  72. ^ "The Webcomic Hurricane Relief Telethon". Retrieved 2009-10-10. 
  73. ^ "Labor Day 2002 Webcomic Telethon". Retrieved 2009-10-10. [dead link]
  74. ^ "Guest Strip Project benefiting the Make-A-Wish Foundation". Retrieved 2009-10-10. 
  75. ^ Millikin, Eric. "Reading Works Poster Page". Reading Works. Retrieved 2012-04-14. 
  76. ^ "Winners named in Michigan APME newspaper contest". The Washington Times. 1 June 2014. 
  77. ^ "Free Press wins big with SPJ; Journalists sweep the year's top awards". (April 19, 2009). Detroit Free Press, p. 9A.
  78. ^ a b "Mayoral reporting: Free Press wins top honor". (April 1, 2009). Detroit Free Press, p. 5A.

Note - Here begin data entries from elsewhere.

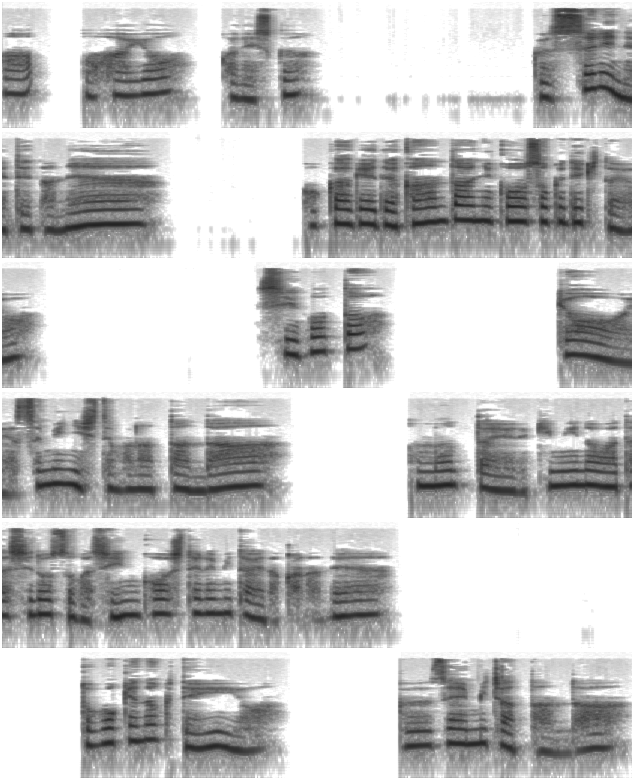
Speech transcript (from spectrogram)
あ、おはよう、彼氏くん。ぐっすり寝てたね。おかげで簡単に拘束できたよ。仕事？今日は休みにしてもらったんだ。思ったより君の私ロスが進行してるみたいだからね。とぼけなくていいよ。偶然見ちゃったんだ。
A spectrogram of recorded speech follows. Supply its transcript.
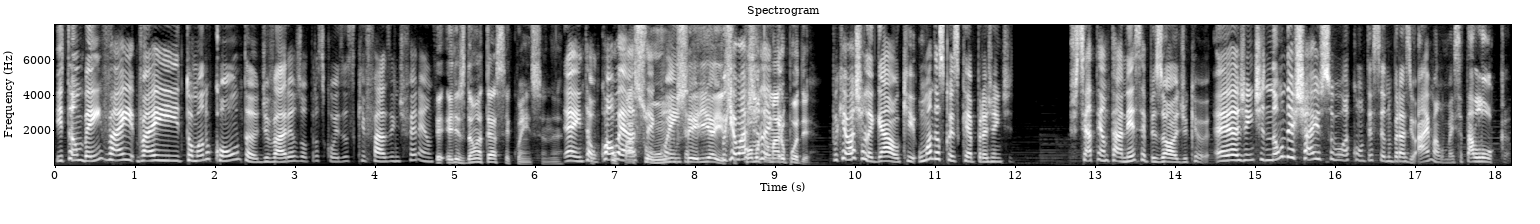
e também vai, vai tomando conta de várias outras coisas que fazem diferença. Eles dão até a sequência, né? É, então, O- qual o é a passo um sequência? seria isso, Porque eu acho como legal- tomar o poder. Porque eu acho legal que uma das coisas que é pra gente se atentar nesse episódio que é a gente não deixar isso acontecer no Brasil. Ai, Malu, mas você tá louca.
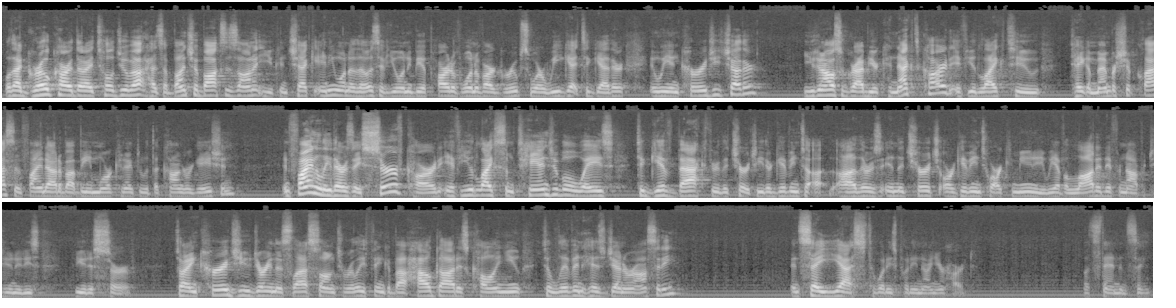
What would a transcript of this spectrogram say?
Well, that Grow card that I told you about has a bunch of boxes on it. You can check any one of those if you want to be a part of one of our groups where we get together and we encourage each other. You can also grab your Connect card if you'd like to take a membership class and find out about being more connected with the congregation. And finally, there's a serve card if you'd like some tangible ways to give back through the church, either giving to others in the church or giving to our community. We have a lot of different opportunities for you to serve. So I encourage you during this last song to really think about how God is calling you to live in his generosity and say yes to what he's putting on your heart. Let's stand and sing.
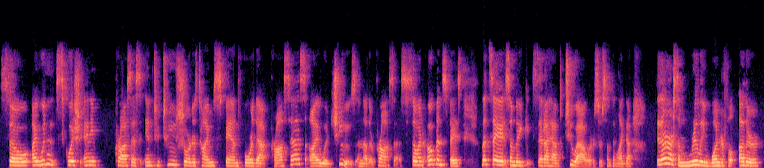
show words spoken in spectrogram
So I wouldn't squish any process into too short a time span for that process, I would choose another process. So in open space, let's say somebody said I have two hours or something like that. There are some really wonderful other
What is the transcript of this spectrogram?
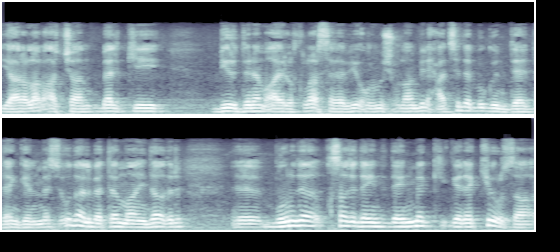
yaralar açan, belki bir dönem ayrılıklar sebebi olmuş olan bir hadise de bugün de den gelmesi o da elbette manidadır. Ee, bunu da kısaca değin, değinmek gerekiyorsa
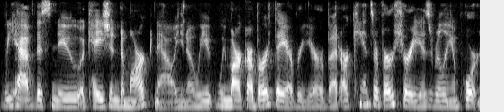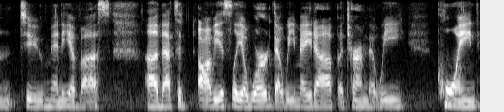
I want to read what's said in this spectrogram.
we have this new occasion to mark now. You know, we, we mark our birthday every year, but our cancerversary is really important to many of us. Uh, that's a, obviously a word that we made up, a term that we coined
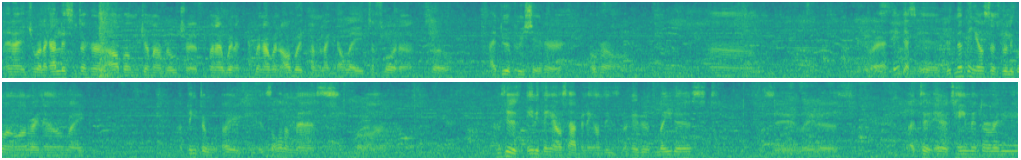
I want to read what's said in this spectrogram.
and I enjoy like I listened to her album during my road trip when I went when I went all the way from like LA to Florida. So I do appreciate her overall. Um, I think that's it. There's nothing else that's really going on right now. Like I think the like it's all a mess. Hold on. Let me see if there's anything else happening on these. Okay, there's latest. I did entertainment already.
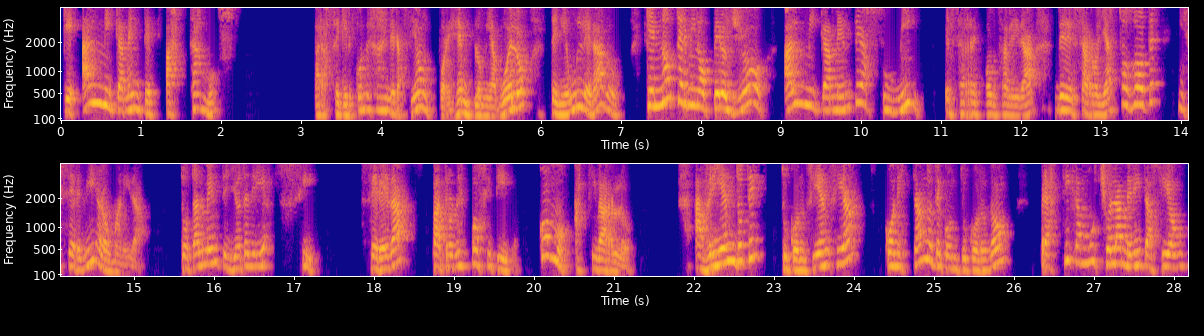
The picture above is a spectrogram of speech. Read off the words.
que álmicamente pactamos para seguir con esa generación. Por ejemplo, mi abuelo tenía un legado que no terminó, pero yo álmicamente asumí esa responsabilidad de desarrollar estos dotes y servir a la humanidad. Totalmente, yo te diría sí. Se hereda patrones positivos. ¿Cómo activarlo? Abriéndote tu conciencia, conectándote con tu cordón, practica mucho la meditación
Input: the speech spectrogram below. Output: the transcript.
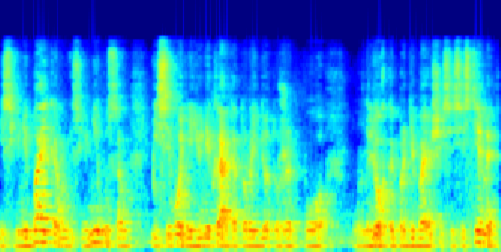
и с Юнибайком, и с Юнибусом, и сегодня Юникар, который идет уже по легкой прогибающейся системе.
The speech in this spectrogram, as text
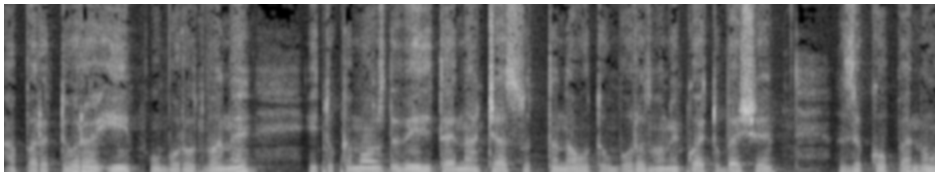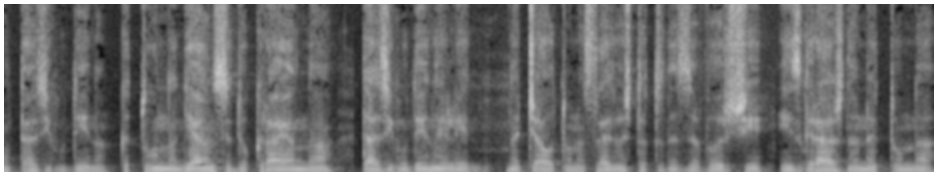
апаратура и оборудване. И тук може да видите една част от новото оборудване, което беше закупено тази година. Като надявам се до края на тази година или началото на следващата да завърши изграждането на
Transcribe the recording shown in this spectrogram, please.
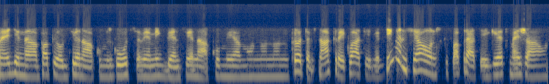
Mēģina papildus ienākumus gūt saviem ikdienas ienākumiem. Un, un, un, protams, nāk arī klātība ir ģimenes jaunas, kas labprātīgi iet mežā. Un,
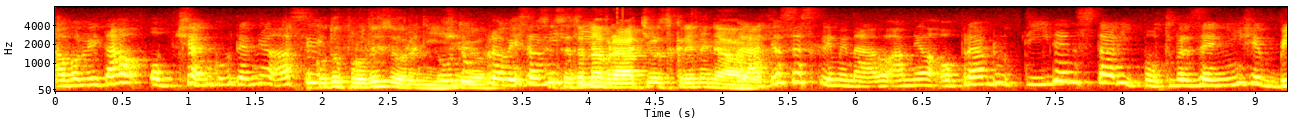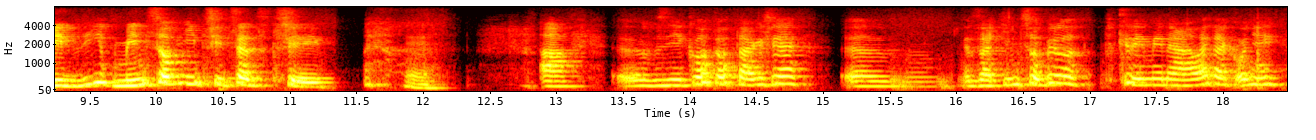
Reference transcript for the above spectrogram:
A on vytáhl občanku, kde měl asi... Jako to provizorní, No, že tu jo. provizorní Se to navrátil z kriminálu. Vrátil se z kriminálu a měl opravdu týden starý potvrzení, že bydlí v Mincovní 33. Hm. A e, vzniklo to tak, že eh, zatímco byl v kriminále, tak oni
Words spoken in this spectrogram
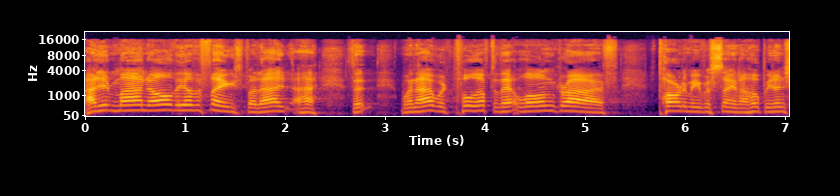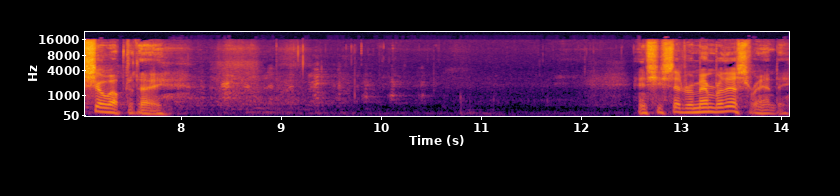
I didn't mind all the other things, but I, I that when I would pull up to that long drive, part of me was saying, I hope he doesn't show up today. And she said, Remember this, Randy.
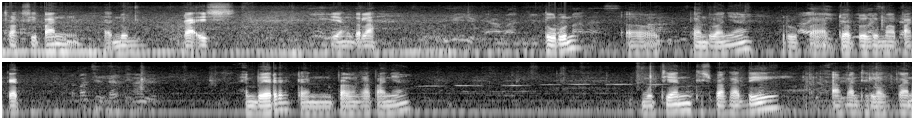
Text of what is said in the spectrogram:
Fraksi PAN Hanum Rais yang telah turun eh, bantuannya berupa 25 paket ember dan perlengkapannya. Kemudian disepakati akan dilakukan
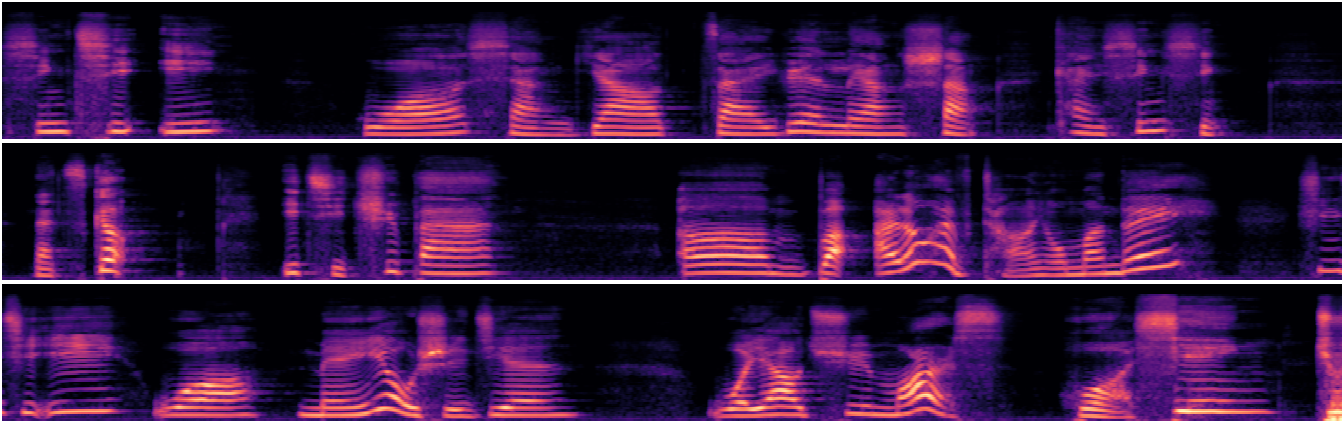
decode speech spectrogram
星期一，我想要在月亮上看星星。Let's go，一起去吧。 Um, but I don't have time on Monday. 星期一我没有时间，我要去 Mars 火星住。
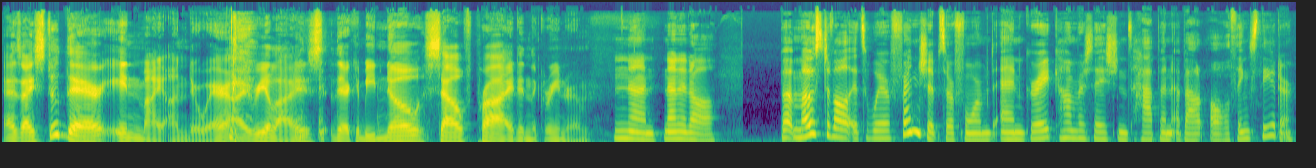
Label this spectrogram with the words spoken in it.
As I stood there in my underwear, I realized there could be no self pride in the green room. None, none at all. But most of all, it's where friendships are formed and great conversations happen about all things theater.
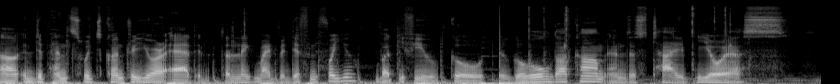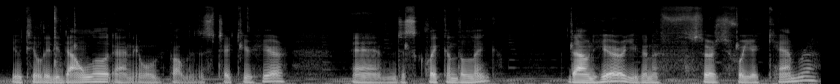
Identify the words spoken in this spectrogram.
Uh, it depends which country you are at. It, the link might be different for you. But if you go to google.com and just type EOS utility download and it will probably just take you here and just click on the link. Down here you're gonna search for your camera.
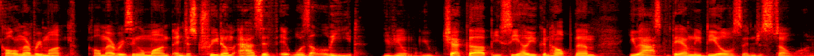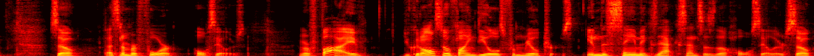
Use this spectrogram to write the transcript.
call them every month, call them every single month, and just treat them as if it was a lead. You, you know, you check up, you see how you can help them, you ask if they have any deals, and just so on. So that's number four, wholesalers. Number five, you can also find deals from realtors in the same exact sense as the wholesalers. So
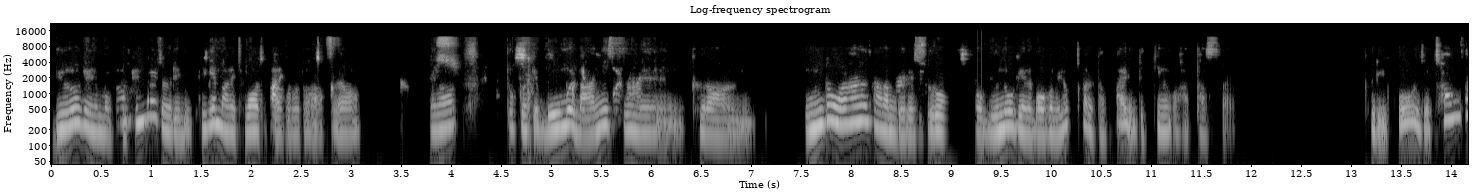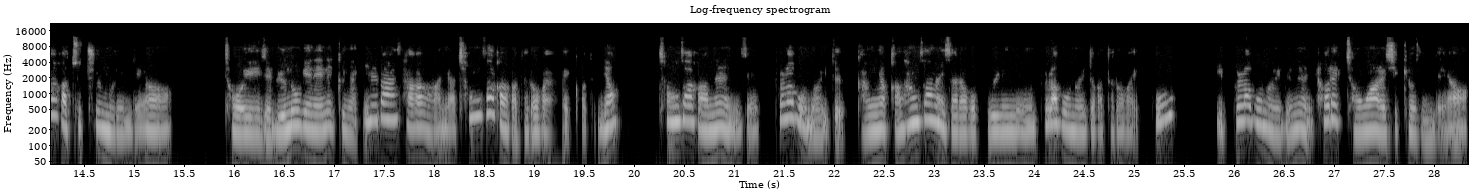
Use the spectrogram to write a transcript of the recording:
뮤노겐을 먹고 손발 저림이 되게 많이 좋아졌다고 그러더라고요. 그래서 조금 이렇게 몸을 많이 쓰는 그런 운동을 하는 사람들일수록 뮤노겐을 먹으면 효과를 더 빨리 느끼는 것 같았어요. 그리고 이제 청사가 추출물인데요. 저희 이제 뮤노겐에는 그냥 일반 사과가 아니라 청사과가 들어가 있거든요. 청사과는 이제 플라보노이드, 강력한 항산화제라고 불리는 플라보노이드가 들어가 있고, 이 플라보노이드는 혈액 정화를 시켜준대요.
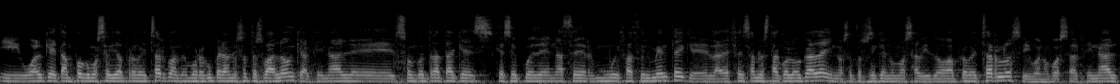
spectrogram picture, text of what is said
Igual que tampoco hemos sabido aprovechar cuando hemos recuperado nosotros balón, que al final eh, son contraataques que se pueden hacer muy fácilmente, que la defensa no está colocada y nosotros sí que no hemos sabido aprovecharlos y bueno, pues al final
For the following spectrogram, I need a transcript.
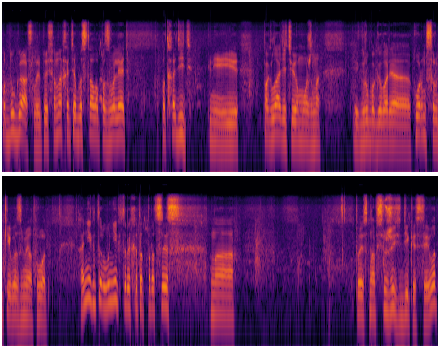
подугасла. И, то есть она хотя бы стала позволять подходить к ней и погладить ее можно. И, грубо говоря, корм с руки возьмет. Вот. А некоторые, у некоторых этот процесс на то есть на всю жизнь дикости. И вот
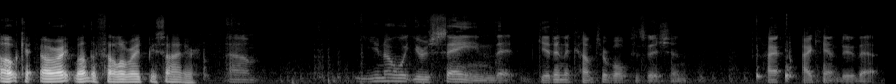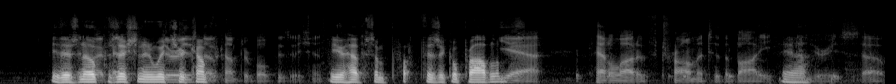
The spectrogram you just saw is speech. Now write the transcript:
Okay, all right. Well, the fellow right beside her. Um, you know what you're saying that get in a comfortable position. I I can't do that. There's no I've had- position in which you're is no comfortable. comfortable position. You have some p- physical problems. Yeah, I've had a lot of trauma to the body Yeah. injuries, so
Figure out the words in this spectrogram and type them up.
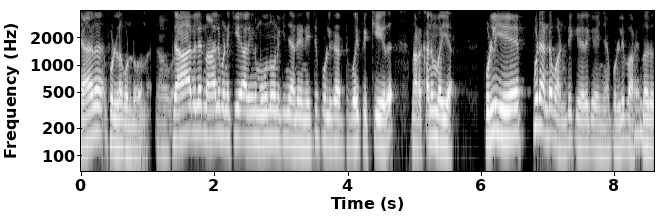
ഞാൻ പുള്ളിനെ കൊണ്ടുപോകുന്നത്. രാവിലെ നാല് മണിക്ക് അല്ലെങ്കിൽ മൂന്ന് മണിക്ക് ഞാൻ എണീറ്റ് പുള്ളിയുടെ അടുത്ത് പോയി പിക്ക് ചെയ്ത് നടക്കാനും വയ്യ. പുള്ളി എപ്പോഴും എന്റെ വണ്ടി കയറി കഴിഞ്ഞാൽ പുള്ളി പറയുന്ന ഒരു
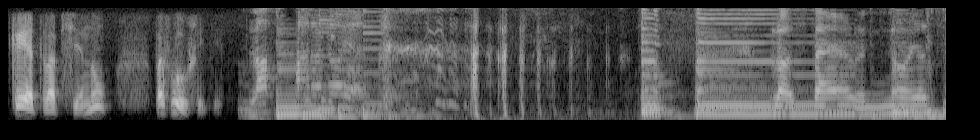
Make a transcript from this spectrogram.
скет вообще. Ну, послушайте. Los Paranoias. Los Paranoias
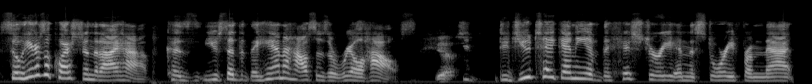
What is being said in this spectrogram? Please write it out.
So here's a question that I have because you said that the Hannah house is a real house. Yes. Did, did you take any of the history and the story from that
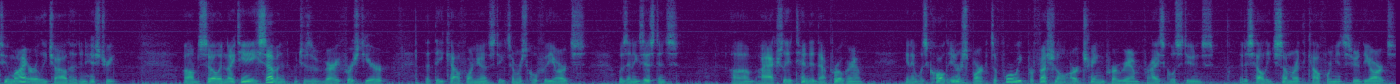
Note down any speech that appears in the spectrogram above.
to my early childhood and history. Um, so in 1987, which was the very first year that the California State Summer School for the Arts was in existence, um, I actually attended that program and it was called InnerSpark. It's a four week professional art training program for high school students that is held each summer at the California Institute of the Arts.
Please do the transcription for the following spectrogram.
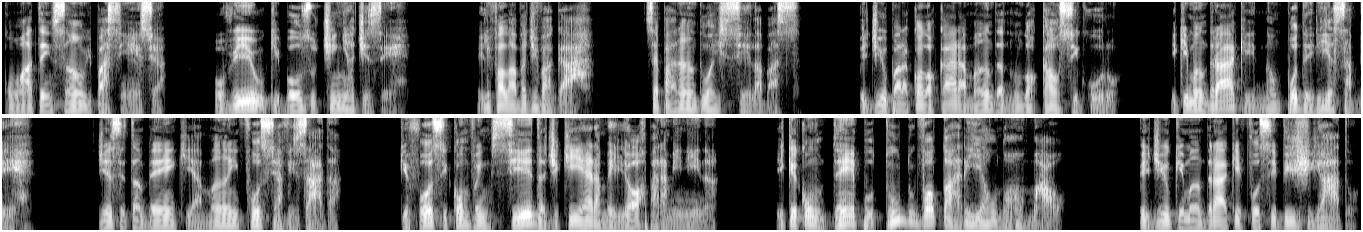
Com atenção e paciência, ouviu o que Bozo tinha a dizer. Ele falava devagar, separando as sílabas. Pediu para colocar Amanda num local seguro e que Mandrake não poderia saber. Disse também que a mãe fosse avisada que fosse convencida de que era melhor para a menina e que com o tempo tudo voltaria ao normal. Pediu que Mandrake fosse vigiado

  79. ^ "2014 Salute to Excellence Newspaper Finalists". National Association of Black Journalists. 
  80. ^ a b "The Best of Newspaper Design". (2009). p. 62.
  81. ^ "Free Press wins its 9th Pulitzer; Reporting led to downfall of mayor". (April 21, 2009). Detroit Free Press, p.1A.
  82. ^ "The 2009 Pulitzer Prize Winners: Local Reporting". The Pulitzer Prizes. Retrieved 2013-10-26.
  83. ^ Phillips, Kyra. "Big Three Push For Bridge Loan". (Dec. 5, 2008). CNN Newsroom, 2:00 PM EST
  84. ^ Dingell, John D. "Dingell Statement on Auto Industry Loan Bill. (Dec. 10, 2008).
  85. ^ Detroit Free Press staff (Oct. 10, 2011) Purchase today's special Tigers, Lions front page
  86. ^ "Michigan State President Acts Presidential". (November 2000). Catalyst Journal of the Catholic League for Religious and Civil Rights
  87. ^ "Stand-Up Comics". Hartford Advocate. Retrieved 2007-03-19. 
  88. ^ McKenzie, Charlie "Holiday monkey business". (December 8, 2005). Hour (Montreal, Quebec)
  89. ^ "A toast to Bubbles". (December 8, 2005). Los Angeles City Beat
  90. ^ Millikin, Eric (December 12, 2012). "The 12 Stars of Monkey Day". USA Weekend

External links[edit]